*Provided information*
##########

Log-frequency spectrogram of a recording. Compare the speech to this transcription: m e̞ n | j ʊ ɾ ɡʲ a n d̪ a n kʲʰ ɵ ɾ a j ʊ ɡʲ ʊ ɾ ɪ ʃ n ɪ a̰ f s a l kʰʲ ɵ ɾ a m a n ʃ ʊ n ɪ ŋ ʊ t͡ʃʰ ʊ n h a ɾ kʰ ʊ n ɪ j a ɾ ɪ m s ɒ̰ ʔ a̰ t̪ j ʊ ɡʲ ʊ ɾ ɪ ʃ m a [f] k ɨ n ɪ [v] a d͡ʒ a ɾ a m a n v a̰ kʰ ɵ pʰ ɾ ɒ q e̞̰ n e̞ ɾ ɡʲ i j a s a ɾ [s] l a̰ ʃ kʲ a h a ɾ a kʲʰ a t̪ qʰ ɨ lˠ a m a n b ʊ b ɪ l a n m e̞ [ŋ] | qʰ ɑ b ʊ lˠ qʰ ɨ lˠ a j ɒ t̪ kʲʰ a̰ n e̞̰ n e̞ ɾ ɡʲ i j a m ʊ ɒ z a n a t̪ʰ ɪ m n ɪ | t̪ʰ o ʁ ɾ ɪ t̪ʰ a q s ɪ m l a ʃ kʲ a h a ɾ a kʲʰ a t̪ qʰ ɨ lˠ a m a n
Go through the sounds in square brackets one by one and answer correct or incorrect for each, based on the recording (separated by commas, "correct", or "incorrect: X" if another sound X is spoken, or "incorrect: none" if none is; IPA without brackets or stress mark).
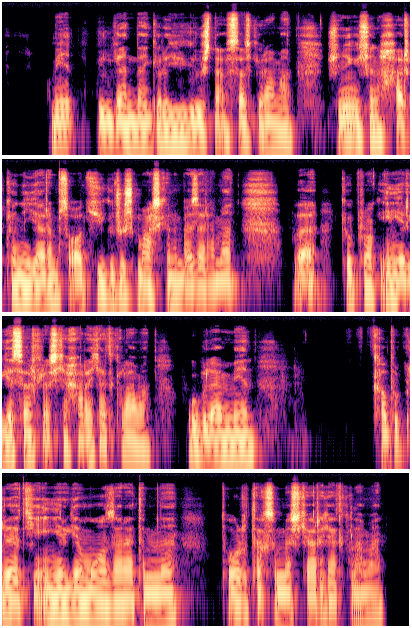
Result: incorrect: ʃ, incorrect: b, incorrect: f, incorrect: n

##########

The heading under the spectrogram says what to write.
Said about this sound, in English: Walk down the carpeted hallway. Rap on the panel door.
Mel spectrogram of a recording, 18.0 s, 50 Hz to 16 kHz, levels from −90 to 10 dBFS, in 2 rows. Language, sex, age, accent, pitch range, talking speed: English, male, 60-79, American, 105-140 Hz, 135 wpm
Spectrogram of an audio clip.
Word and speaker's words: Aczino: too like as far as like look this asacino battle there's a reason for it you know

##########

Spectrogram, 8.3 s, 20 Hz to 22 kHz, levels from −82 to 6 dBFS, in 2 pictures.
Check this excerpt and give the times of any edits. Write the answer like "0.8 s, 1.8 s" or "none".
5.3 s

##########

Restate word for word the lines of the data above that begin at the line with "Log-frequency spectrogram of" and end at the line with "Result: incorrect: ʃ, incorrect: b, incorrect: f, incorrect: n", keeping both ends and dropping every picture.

*Answer box*
Log-frequency spectrogram of a recording. Compare the speech to this transcription: m e̞ n | j ʊ ɾ ɡʲ a n d̪ a n kʲʰ ɵ ɾ a j ʊ ɡʲ ʊ ɾ ɪ ʃ n ɪ a̰ f s a l kʰʲ ɵ ɾ a m a n ʃ ʊ n ɪ ŋ ʊ t͡ʃʰ ʊ n h a ɾ kʰ ʊ n ɪ j a ɾ ɪ m s ɒ̰ ʔ a̰ t̪ j ʊ ɡʲ ʊ ɾ ɪ ʃ m a [f] k ɨ n ɪ [v] a d͡ʒ a ɾ a m a n v a̰ kʰ ɵ pʰ ɾ ɒ q e̞̰ n e̞ ɾ ɡʲ i j a s a ɾ [s] l a̰ ʃ kʲ a h a ɾ a kʲʰ a t̪ qʰ ɨ lˠ a m a n b ʊ b ɪ l a n m e̞ [ŋ] | qʰ ɑ b ʊ lˠ qʰ ɨ lˠ a j ɒ t̪ kʲʰ a̰ n e̞̰ n e̞ ɾ ɡʲ i j a m ʊ ɒ z a n a t̪ʰ ɪ m n ɪ | t̪ʰ o ʁ ɾ ɪ t̪ʰ a q s ɪ m l a ʃ kʲ a h a ɾ a kʲʰ a t̪ qʰ ɨ lˠ a m a n
Go through the sounds in square brackets one by one and answer correct or incorrect for each, based on the recording (separated by commas, "correct", or "incorrect: X" if another sound X is spoken, or "incorrect: none" if none is; IPA without brackets or stress mark).
Result: incorrect: ʃ, incorrect: b, incorrect: f, incorrect: n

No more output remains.